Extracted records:
•••••

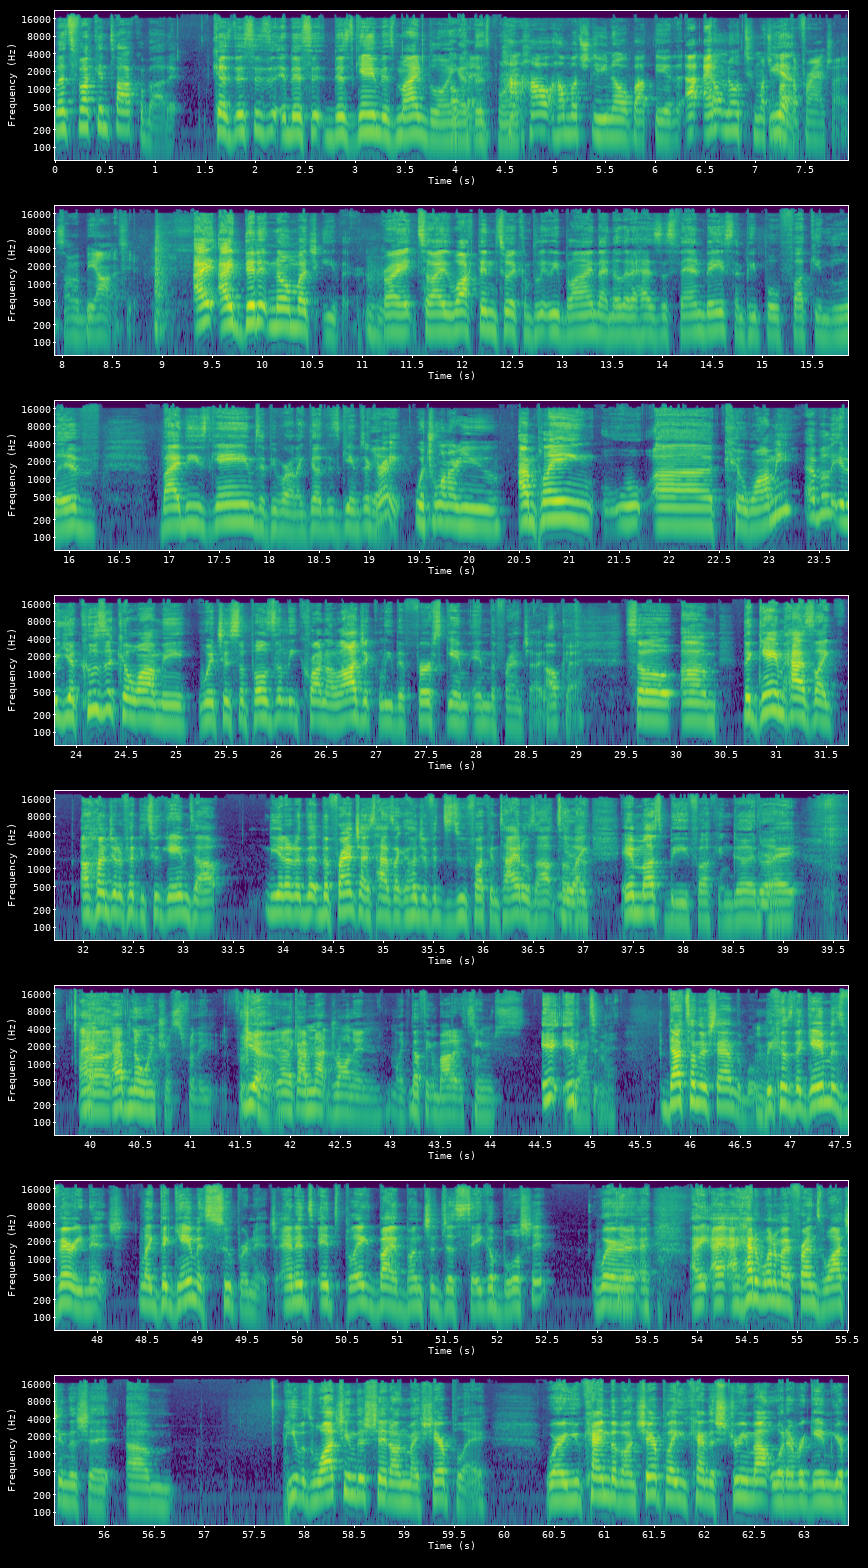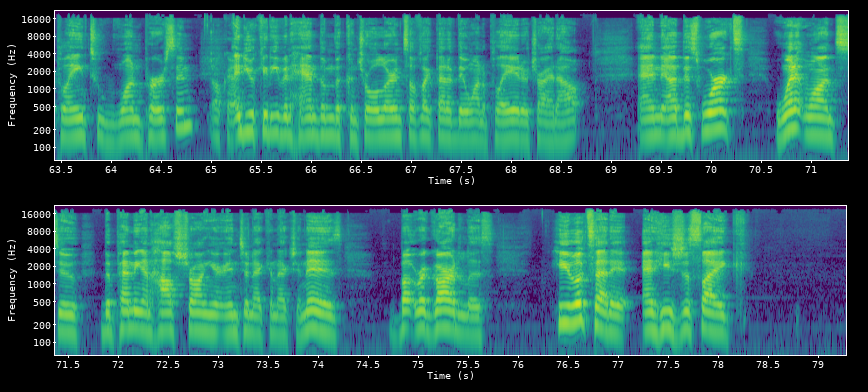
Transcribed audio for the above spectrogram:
Let's fucking talk about it cuz this is this this game is mind-blowing at this point. How, how how much do you know about the? I, I don't know too much about Yeah. the franchise. I'm gonna be honest here. I, I didn't know much either, Mm-hmm. right? So I walked into it completely blind. I know that it has this fan base and people fucking live by these games and people are like, yo, these games are Yeah. great. Which one are you? I'm playing uh Kiwami, I believe. Yakuza Kiwami, which is supposedly chronologically the first game in the franchise. Okay. So um the game has like 152 games out. You know, the, the franchise has like 152 fucking titles out. So Yeah. like it must be fucking good, Yeah. right? I, Uh, I have no interest for the. For Yeah. the- like I'm not drawn in. Like nothing about it. It seems It, it to me. that's understandable Mm. because the game is very niche. Like the game is super niche, and it's it's plagued by a bunch of just Sega bullshit. Where I, I I had one of my friends watching this shit. Um, he was watching this shit on my share play, where you kind of on share play you kind of stream out whatever game you're playing to one person, Okay. and you could even hand them the controller and stuff like that if they want to play it or try it out. And uh, this works when it wants to, depending on how strong your internet connection is. But regardless, he looks at it and he's just like,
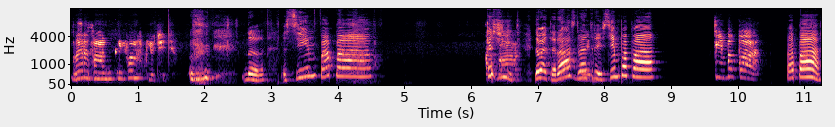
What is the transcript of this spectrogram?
Зараз вона мікрофон включить. Добре. Всім па-па. Давайте, раз, два, три. Всім па-па. Всім папа. Па-па.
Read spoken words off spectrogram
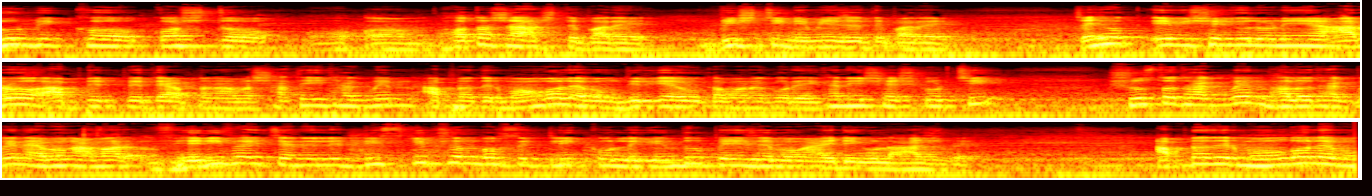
দুর্ভিক্ষ, কষ্ট হতাশা আসতে পারে, বৃষ্টি নেমে যেতে পারে। যাই হোক, এই বিষয়গুলো নিয়ে আরও আপডেট পেতে আপনারা আমার সাথেই থাকবেন। আপনাদের মঙ্গল এবং দীর্ঘায়ু কামনা করে এখানেই শেষ করছি। সুস্থ থাকবেন, ভালো থাকবেন এবং আমার ভেরিফাই চ্যানেলের ডিসক্রিপশন বক্সে ক্লিক করলে কিন্তু পেজ এবং আইডিগুলো আসবে। আপনাদের মঙ্গল এবং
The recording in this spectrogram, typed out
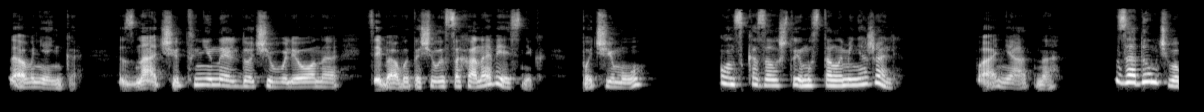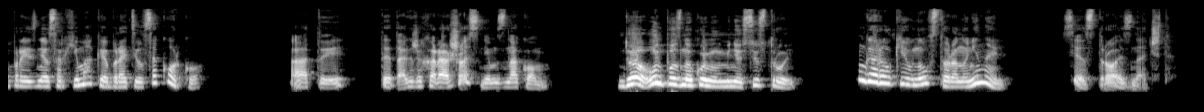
Давненько. Значит, Нинель, дочь Валиона, тебя вытащил из Сахана Вестник. Почему? Он сказал, что ему стало меня жаль. Понятно. Задумчиво произнес Архимаг и обратился к Орку. А ты? Ты также хорошо с ним знаком? Да, он познакомил меня с сестрой. Гарл кивнул в сторону Нинель. Сестрой, значит.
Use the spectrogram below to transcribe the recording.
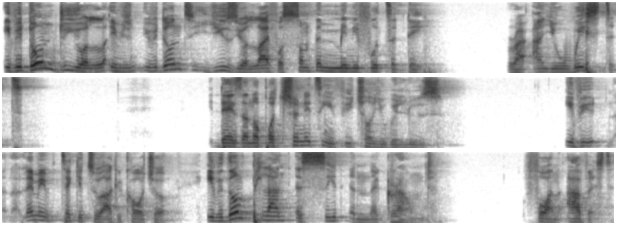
if you don't do your if you, if you don't use your life for something meaningful today, right, and you waste it, there's an opportunity in future you will lose. If you let me take it to agriculture. If you don't plant a seed in the ground for an harvest,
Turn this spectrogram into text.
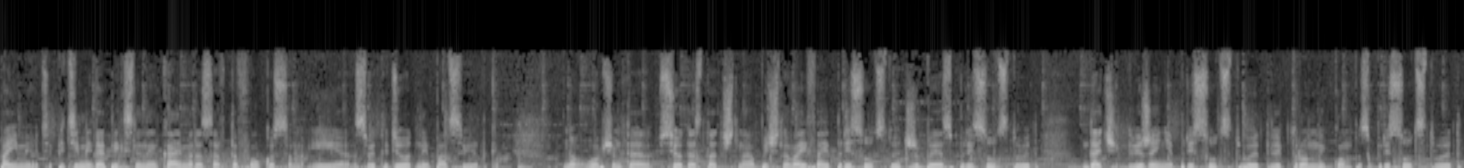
поймете. 5-мегапиксельная камера с автофокусом и светодиодной подсветкой. Ну, в общем-то, все достаточно обычно. Wi-Fi присутствует, GPS присутствует, датчик движения присутствует, электронный компас присутствует.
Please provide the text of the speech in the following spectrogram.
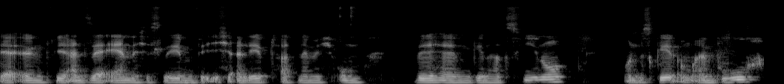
der irgendwie ein sehr ähnliches Leben wie ich erlebt hat, nämlich um Wilhelm Genazzino. Und es geht um ein Buch,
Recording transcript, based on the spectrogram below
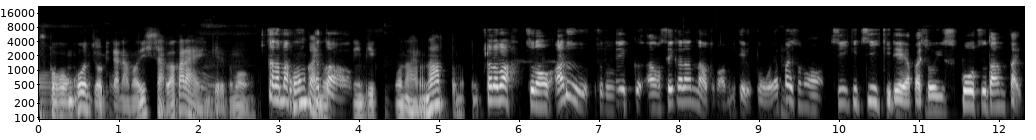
スポコン根性みたいなのも一切わからへんけれども、ただまあ、今回のオリンピックどうなんやろなと思って。ただまあ、その、ある、その、聖火あの聖火ランナーとかを見てると、やっぱりその、地域地域で、やっぱりそういうスポーツ団体と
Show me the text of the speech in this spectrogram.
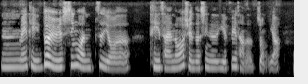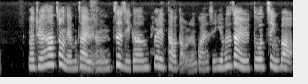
嗯，媒体对于新闻自由的题材，然后选择性的也非常的重要。我觉得它重点不在于，嗯，自己跟被报道人的关系，也不是在于多劲爆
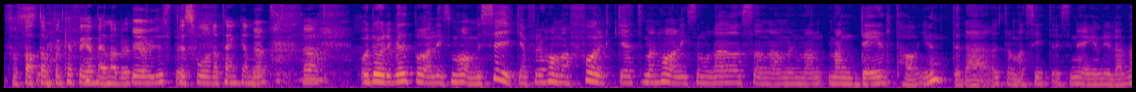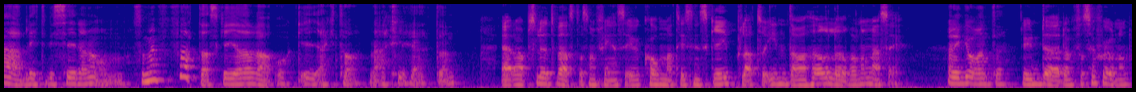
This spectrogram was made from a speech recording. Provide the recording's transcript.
författaren på café menar du? Ja, just Det svåra tänkandet. Ja. Och då är det väldigt bra att liksom ha musiken för då har man folket, man har liksom rörelserna men man, man deltar ju inte där utan man sitter i sin egen lilla värld lite vid sidan om. Som en författare ska göra och iaktta verkligheten. Ja, det absolut värsta som finns är ju att komma till sin skrivplats och inte ha hörlurarna med sig. Ja, det går inte. Det är ju döden för sessionen.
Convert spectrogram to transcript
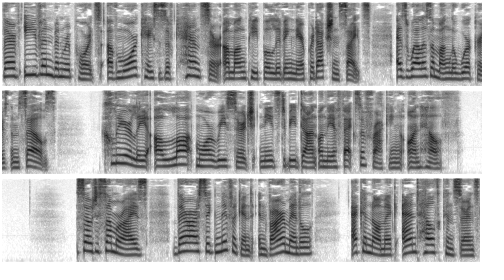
There have even been reports of more cases of cancer among people living near production sites, as well as among the workers themselves. Clearly, a lot more research needs to be done on the effects of fracking on health. So to summarize, there are significant environmental, economic, and health concerns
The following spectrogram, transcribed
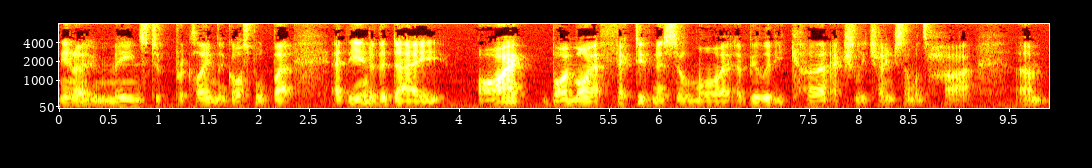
you know, means to proclaim the gospel. But at the end of the day, I, by my effectiveness or my ability, can't actually change someone's heart. Um,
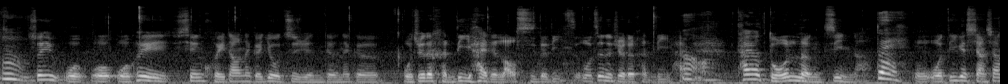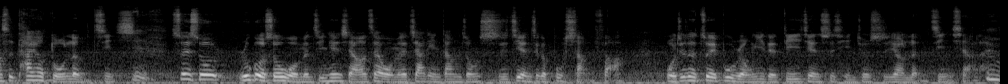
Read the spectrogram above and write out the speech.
嗯，所以我我我会先回到那个幼稚园的那个我觉得很厉害的老师的例子，我真的觉得很厉害。嗯，他要多冷静啊！对，我我第一个想象是他要多冷静。是，所以说，如果说我们今天想要在我们的家庭当中实践这个不赏罚，我觉得最不容易的第一件事情就是要冷静下来。嗯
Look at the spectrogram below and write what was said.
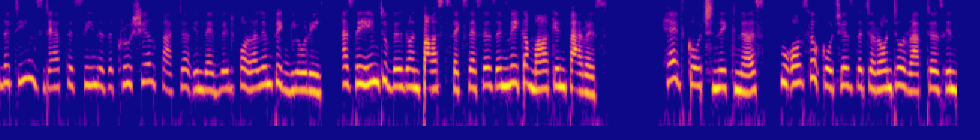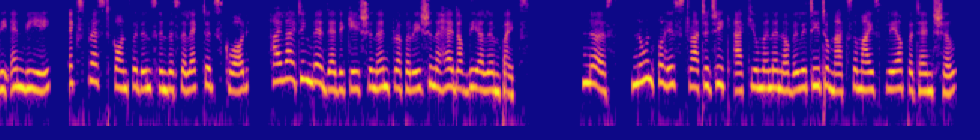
The team's depth is seen as a crucial factor in their bid for Olympic glory, as they aim to build on past successes and make a mark in Paris. Head coach Nick Nurse, who also coaches the Toronto Raptors in the NBA, expressed confidence in the selected squad, highlighting their dedication and preparation ahead of the Olympics. Nurse, known for his strategic acumen and ability to maximize player potential,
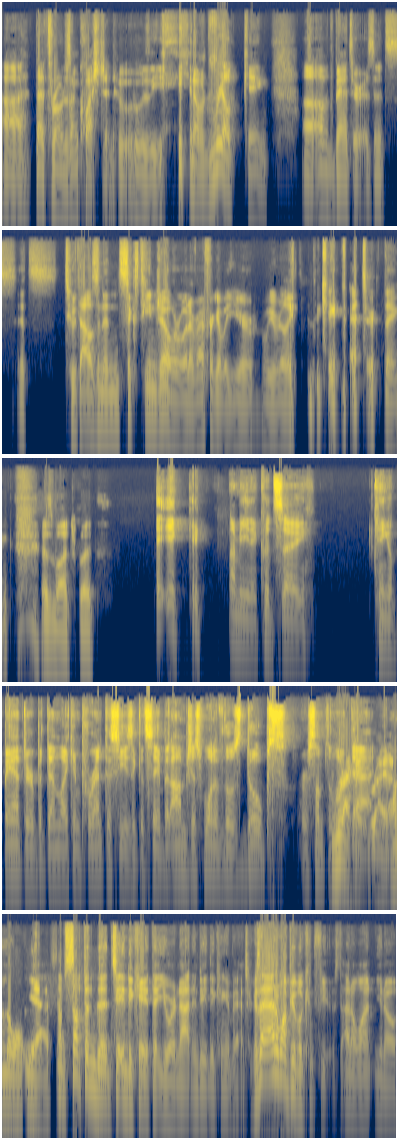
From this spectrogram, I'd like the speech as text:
uh, that throne is unquestioned. Who who the you know real king uh, of the banter is, and it's it's 2016 Joe or whatever. I forget what year we really did the King of Banter thing as much, but It, it, it, I mean, it could say King of Banter, but then, like in parentheses, it could say, "But I'm just one of those dopes" or something like right, that. right. right. I'm the one. Yeah, something to, to indicate that you are not indeed the king of banter. Because I, I don't want people confused. I don't want you know,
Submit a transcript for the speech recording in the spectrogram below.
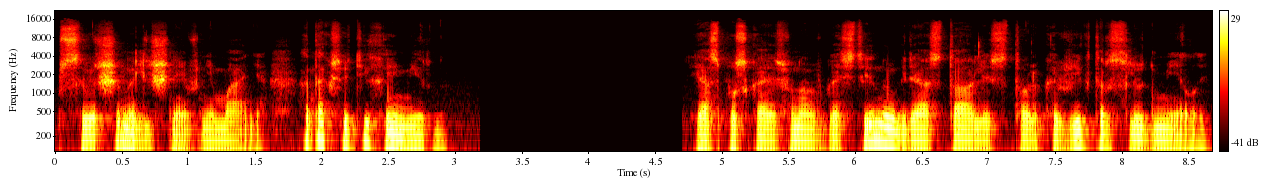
совершенно лишнее внимание. А так все тихо и мирно. Я спускаюсь вновь в гостиную, где остались только Виктор с Людмилой,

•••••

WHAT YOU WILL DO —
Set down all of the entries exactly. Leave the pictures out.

WRITTEN REPLY —
Transcribed audio for the above spectrogram:
Let's fucking talk about it cuz this is this this game is mind-blowing at this point. How, how how much do you know about the? I, I don't know too much about Yeah. the franchise. I'm gonna be honest here. I, I didn't know much either, Mm-hmm. right? So I walked into it completely blind. I know that it has this fan base and people fucking live by these games and people are like, yo, these games are Yeah. great. Which one are you? I'm playing uh Kiwami, I believe. Yakuza Kiwami, which is supposedly chronologically the first game in the franchise. Okay. So um the game has like 152 games out. You know, the, the franchise has like 152 fucking titles out. So Yeah. like it must be fucking good, Yeah. right? I, Uh, I have no interest for the. For Yeah. the- like I'm not drawn in. Like nothing about it. It seems It, it to me. that's understandable Mm. because the game is very niche. Like the game is super niche, and it's it's plagued by a bunch of just Sega bullshit. Where I, I I had one of my friends watching this shit. Um, he was watching this shit on my share play, where you kind of on share play you kind of stream out whatever game you're playing to one person, Okay. and you could even hand them the controller and stuff like that if they want to play it or try it out. And uh, this works when it wants to, depending on how strong your internet connection is. But regardless, he looks at it and he's just like,
What is the transcript of this spectrogram?
Зараз вона мікрофон включить. Добре. Всім па-па. Давайте, раз, два, три. Всім па-па. Всім папа. Па-па.
Read spoken words off spectrogram
দুর্ভিক্ষ, কষ্ট হতাশা আসতে পারে, বৃষ্টি নেমে যেতে পারে। যাই হোক, এই বিষয়গুলো নিয়ে আরও আপডেট পেতে আপনারা আমার সাথেই থাকবেন। আপনাদের মঙ্গল এবং দীর্ঘায়ু কামনা করে এখানেই শেষ করছি। সুস্থ থাকবেন, ভালো থাকবেন এবং আমার ভেরিফাই চ্যানেলের ডিসক্রিপশন বক্সে ক্লিক করলে কিন্তু পেজ এবং আইডিগুলো আসবে। আপনাদের মঙ্গল এবং
The recording in this spectrogram, typed out
Давненько. Значит, Нинель, дочь Валиона, тебя вытащил из Сахана Вестник. Почему? Он сказал, что ему стало меня жаль. Понятно. Задумчиво произнес Архимаг и обратился к Орку. А ты? Ты также хорошо с ним знаком? Да, он познакомил меня с сестрой. Гарл кивнул в сторону Нинель. Сестрой, значит.
Use the spectrogram below to transcribe the recording.
if you don't do your if you, if you don't use your life for something meaningful today, right, and you waste it, there's an opportunity in future you will lose. If you let me take it to agriculture. If you don't plant a seed in the ground for an harvest,
Turn this spectrogram into text.
поймете. 5-мегапиксельная камера с автофокусом и светодиодной подсветкой. Ну, в общем-то, все достаточно обычно. Wi-Fi присутствует, GPS присутствует, датчик движения присутствует, электронный компас присутствует.
Please provide the text of the speech in the following spectrogram.
der irgendwie ein sehr ähnliches Leben wie ich erlebt hat, nämlich um Wilhelm Genazzino. Und es geht um ein Buch,
Recording transcript, based on the spectrogram below
スポコン根性みたいなのも一切わからへんけれども、ただまあ、今回のオリンピックどうなんやろなと思って。ただまあ、その、ある、その、聖火あの聖火ランナーとかを見てると、やっぱりその、地域地域で、やっぱりそういうスポーツ団体と
Show me the text of the speech in this spectrogram.
嗯，媒体对于新闻自由的题材，然后选择性的也非常的重要。我觉得它重点不在于，嗯，自己跟被报道人的关系，也不是在于多劲爆
This spectrogram was made from a speech recording. Provide the recording's transcript.
författaren på café menar du? Ja, just Det svåra tänkandet. Ja. Och då är det väldigt bra att liksom ha musiken för då har man folket, man har liksom rörelserna men man, man deltar ju inte där utan man sitter i sin egen lilla värld lite vid sidan om. Som en författare ska göra och iaktta verkligheten. Ja, det absolut värsta som finns är ju att komma till sin skrivplats och inte ha hörlurarna med sig. Ja, det går inte. Det är ju döden för sessionen.
Convert spectrogram to transcript
There have even been reports of more cases of cancer among people living near production sites, as well as among the workers themselves. Clearly, a lot more research needs to be done on the effects of fracking on health. So to summarize, there are significant environmental, economic, and health concerns
The following spectrogram, transcribed
you know, means to proclaim the gospel. But at the end of the day, I, by my effectiveness or my ability, can't actually change someone's heart. Um,
Read the spectrogram above and write out the speech.
嗯，所以我我我会先回到那个幼稚园的那个我觉得很厉害的老师的例子，我真的觉得很厉害。嗯，他要多冷静啊！对，我我第一个想象是他要多冷静。是，所以说，如果说我们今天想要在我们的家庭当中实践这个不赏罚，我觉得最不容易的第一件事情就是要冷静下来。嗯
Look at the spectrogram below and write what was said.
The team's depth is seen as a crucial factor in their bid for Olympic glory, as they aim to build on past successes and make a mark in Paris. Head coach Nick Nurse, who also coaches the Toronto Raptors in the NBA, expressed confidence in the selected squad, highlighting their dedication and preparation ahead of the Olympics. Nurse, known for his strategic acumen and ability to maximize player potential,
From this spectrogram, I'd like the speech as text:
uh, that throne is unquestioned. Who who the you know real king uh, of the banter is, and it's it's 2016 Joe or whatever. I forget what year we really did the King of Banter thing as much, but It, it, it, I mean, it could say King of Banter, but then, like in parentheses, it could say, "But I'm just one of those dopes" or something like right, that. right. right. I'm the one. Yeah, something to, to indicate that you are not indeed the king of banter. Because I, I don't want people confused. I don't want you know,
Submit a transcript for the speech recording in the spectrogram below.
совершенно лишнее внимание. А так все тихо и мирно. Я спускаюсь вновь в гостиную, где остались только Виктор с Людмилой,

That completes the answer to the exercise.